The fast-growing field of digital health is transforming healthcare by bringing together digital communications technology, electronic health information, electronic prescribing, connected medical devices, and telehealth. These technologies are being deployed by healthcare entities ranging from small health tech startups to large, established hospital systems, medical device companies, and other traditional healthcare companies. Telehealth systems are already in use for applications as varied as direct-to-consumer urgent care and remote provider-to-provider consultations for treatment of complex conditions such as strokes or rare genetic diseases. With these exciting new developments comes a new set of regulatory challenges and concerns for companies in the space. This alert provides a brief overview of some of the laws and regulations that may apply to health companies engaging in digital health.
Regulation of Medical Devices by the Food and Drug Administration
Digital health apps may be subject to regulation by the Food and Drug Administration (FDA). FDA guidance has stated that the agency intends to regulate health apps that qualify as medical devices and could pose a risk to patient safety if they do not function as intended.
The FDA is actively engaged in developing a modern regulatory regime that regulates digital health technologies without stifling innovation. In July, the FDA rolled out a new Digital Health Innovation plan that aims to efficiently enable the delivery of safe and effective digital health technologies. For more on this topic, please see the Venable Healthcare Alert, FDA Launches Action Plan for Digital Health Regulation.
State Law and Regulation of Corporate Practice of Medicine and Professional Fee-Splitting
Many states have corporate practice of medicine (CPOM) laws, which prohibit a general business corporation from rendering medical care or employing physicians to do so. State laws may apply to different types of licensed healthcare providers, such as physicians, dentists, and chiropractors. Digital health companies that provide healthcare services must take care to comply with any applicable state CPOM laws.
In addition, some states have "fee-splitting laws" that prohibit licensed healthcare professionals and facilities from sharing fees with unlicensed individuals and entities. The State of New York, for example, has fee-splitting rules that make it unlawful for physicians to share professional fees with many other persons and entities. Digital health companies must ensure that any arrangements involving licensed healthcare professionals comply with applicable fee-splitting laws.
State Medical Licensing Requirements and Telehealth
Digital health companies that provide telemedicine or telehealth services face an array of licensure requirements that differ from state to state. Most states require that a healthcare professional, such as a physician, who renders care to a patient residing in a particular state be licensed in that state. As such, digital health companies serving patients in multiple states must have a process in place to ensure that affiliated healthcare professionals are appropriately licensed in all applicable states. Many states also have laws specific to telemedicine and internet prescribing. California law, for example, prohibits providers from prescribing certain drugs through the internet without first conducting an appropriate medical examination of the patient.

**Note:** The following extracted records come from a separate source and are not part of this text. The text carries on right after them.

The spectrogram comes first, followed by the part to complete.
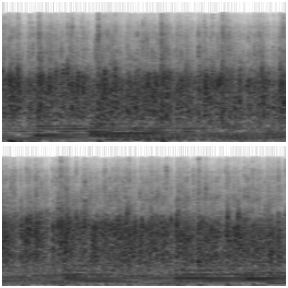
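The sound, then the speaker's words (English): A church audience gives a "prophetic clap", clapping steadily for several seconds, a dense, continuous wash of many hands at full volume, with sustained low musical tones like an organ or keyboard playing underneath. “Somebody release a prophetic clap in this place.”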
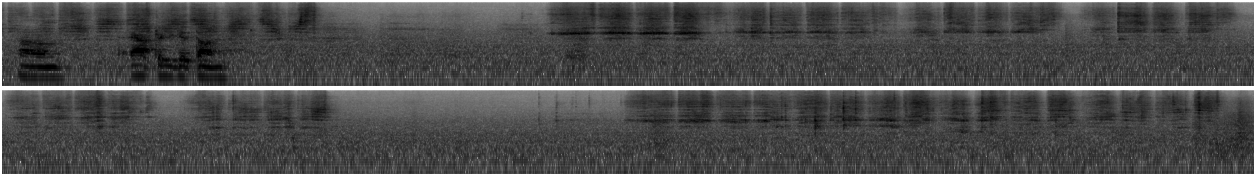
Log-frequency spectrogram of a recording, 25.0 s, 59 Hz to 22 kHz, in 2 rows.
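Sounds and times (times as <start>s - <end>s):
knife scraping on water stone: 0.0s - 3.2s, 5.5s - 15.9s, 18.8s - 24.8s.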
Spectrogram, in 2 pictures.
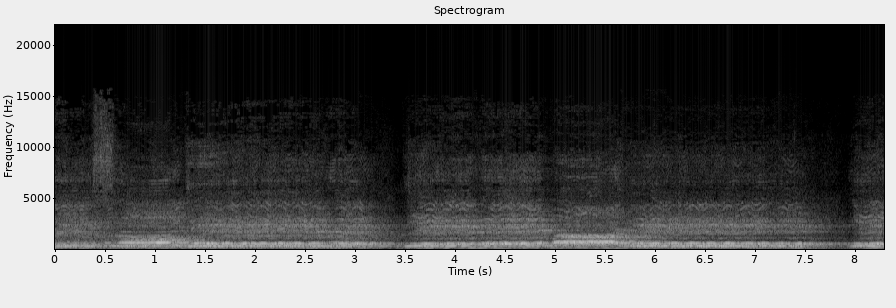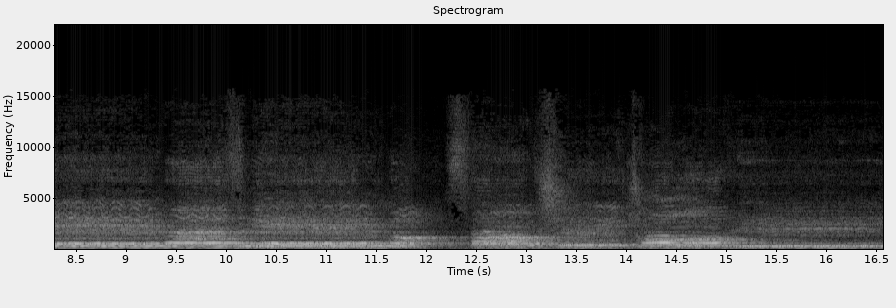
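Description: Mixed choir of men's and women's voices singing a Ukrainian choral song. It sings in long held phrases, with short breaks for breath about every four seconds.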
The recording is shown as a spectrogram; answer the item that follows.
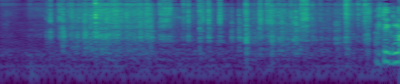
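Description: Handling noise: an irregular run of light clicks and rustles as a small vinyl Funko Pop figure is passed between hands and set down.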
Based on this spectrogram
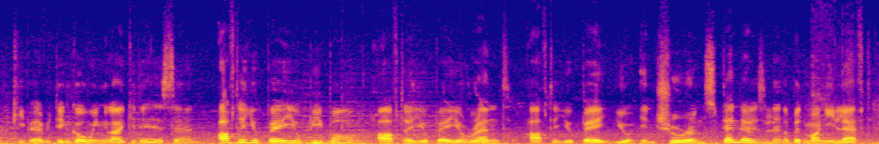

Healthcare Fraud and Abuse Laws
Federal healthcare fraud and abuse laws that could impact digital health companies include the Anti-Kickback Statute (AKS) and the Stark Law. The AKS prohibits knowingly offering, paying, soliciting, or receiving any remuneration to induce referrals of items or services reimbursable by a federal healthcare program. The Stark Law makes it unlawful for physicians to refer Medicare patients for designated health services to an entity with which the physician has a financial relationship and prohibits the submission of a claim for reimbursement for services rendered pursuant to an unlawful referral. Digital health companies should take care to ensure that business arrangements comply with these complex laws and their associated regulations. In addition, many states have comparable healthcare fraud and abuse laws. State laws can be broader and may apply to all payers, not just public healthcare programs like Medicare and Medicaid. For example, digital health services that engage in marketing or lead generation must carefully evaluate their business arrangements to ensure compliance with state and federal healthcare fraud and abuse laws.
Federal, State, and International Health Privacy Laws
The Health Insurance Portability and Accountability Act (HIPAA)
Health apps are surging in popularity as customers seek online tools to help them set health and fitness goals, track progress, and manage long-term health concerns. A digital health company that builds or operates a health app must be aware that apps that create, store, or transmit HIPAA protected health information (PHI) on behalf of a covered entity such as a hospital, clinic, physician practice, or health plan, or a business associate of such businesses, will be subject to HIPAA. As such, they will require a comprehensive HIPAA privacy and security program.
Foreign and State Health Privacy Laws
Many states and foreign jurisdictions have health privacy laws that impose more stringent protections than HIPAA. These states and foreign jurisdictions may, for example, cover broader categories of information or impose stricter requirements such as shorter breach notification timelines. Digital health companies must be aware of the laws in the states and foreign jurisdictions where the company is based and where its customers are located.
Consumer Protection Regulation by the Federal Trade Commission and State Attorneys General
Federal Communications Commission Regulation
The Federal Communications Commission (FCC) regulates communications devices, which may include some digital health technologies. Medical devices that use radio frequency communication may come under FCC jurisdiction. The FCC works with the FDA to promulgate consistent regulations and standards for the use of technologies that may be subject to regulation by both agencies.